Set each entry down verbatim, omitting images.

→ **RECORDS FOR THIS TASK**
--------

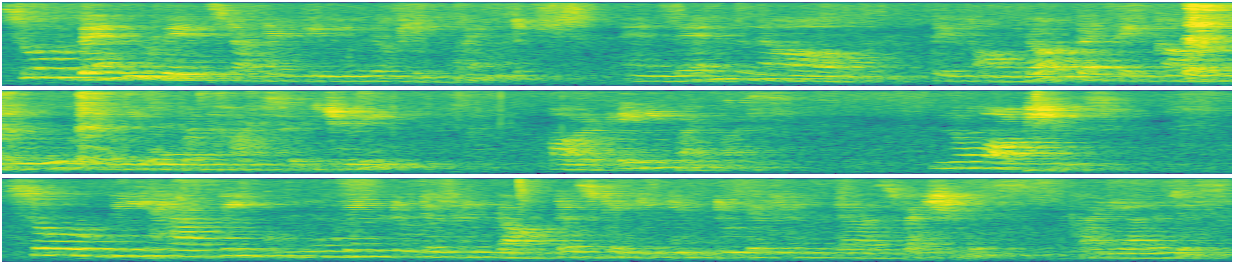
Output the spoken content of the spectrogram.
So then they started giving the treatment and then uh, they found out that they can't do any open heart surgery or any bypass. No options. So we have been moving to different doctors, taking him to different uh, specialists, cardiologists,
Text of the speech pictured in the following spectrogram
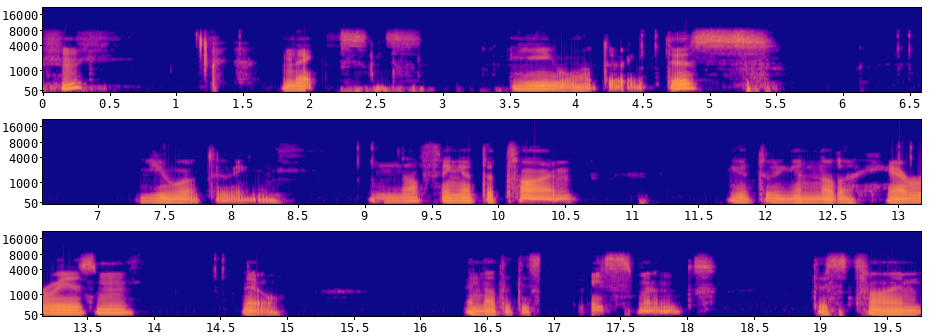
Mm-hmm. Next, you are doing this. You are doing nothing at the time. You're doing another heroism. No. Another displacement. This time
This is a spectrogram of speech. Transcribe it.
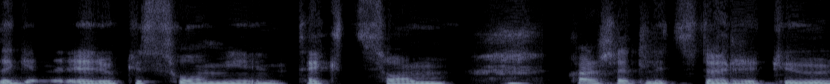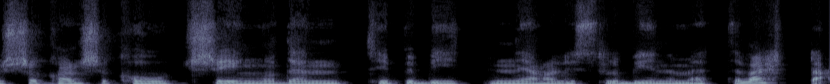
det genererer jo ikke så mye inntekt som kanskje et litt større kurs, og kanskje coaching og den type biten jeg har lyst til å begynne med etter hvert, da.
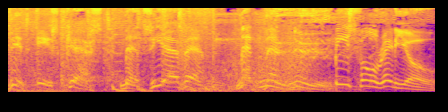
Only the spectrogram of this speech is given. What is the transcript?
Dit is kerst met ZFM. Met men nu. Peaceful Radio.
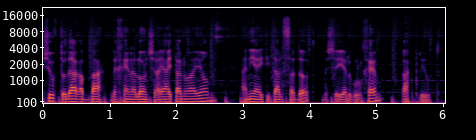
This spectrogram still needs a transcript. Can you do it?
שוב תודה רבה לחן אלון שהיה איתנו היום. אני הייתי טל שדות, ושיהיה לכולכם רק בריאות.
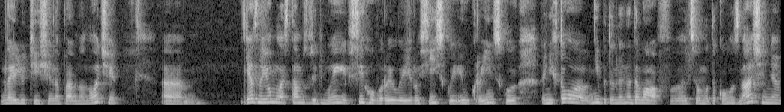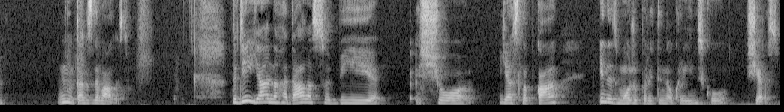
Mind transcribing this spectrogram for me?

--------

→ **ANSWER TO THE EXERCISE**
Output the spoken content of the spectrogram.
So then they started giving the treatment and then uh, they found out that they can't do any open heart surgery or any bypass. No options. So we have been moving to different doctors, taking him to different uh, specialists, cardiologists,
Text of the speech pictured in the following spectrogram
Mm-hmm. Next, you are doing this. You are doing nothing at the time. You're doing another heroism. No. Another displacement. This time
This is a spectrogram of speech. Transcribe it.
det genererer jo ikke så mye inntekt som kanskje et litt større kurs, og kanskje coaching og den type biten jeg har lyst til å begynne med etter hvert, da.
Only the spectrogram of this speech is given. What is the transcript?
Dit is kerst met ZFM. Met men nu. Peaceful Radio.
This spectrogram still needs a transcript. Can you do it?
שוב תודה רבה לחן אלון שהיה איתנו היום. אני הייתי טל שדות, ושיהיה לכולכם רק בריאות.
Mind transcribing this spectrogram for me?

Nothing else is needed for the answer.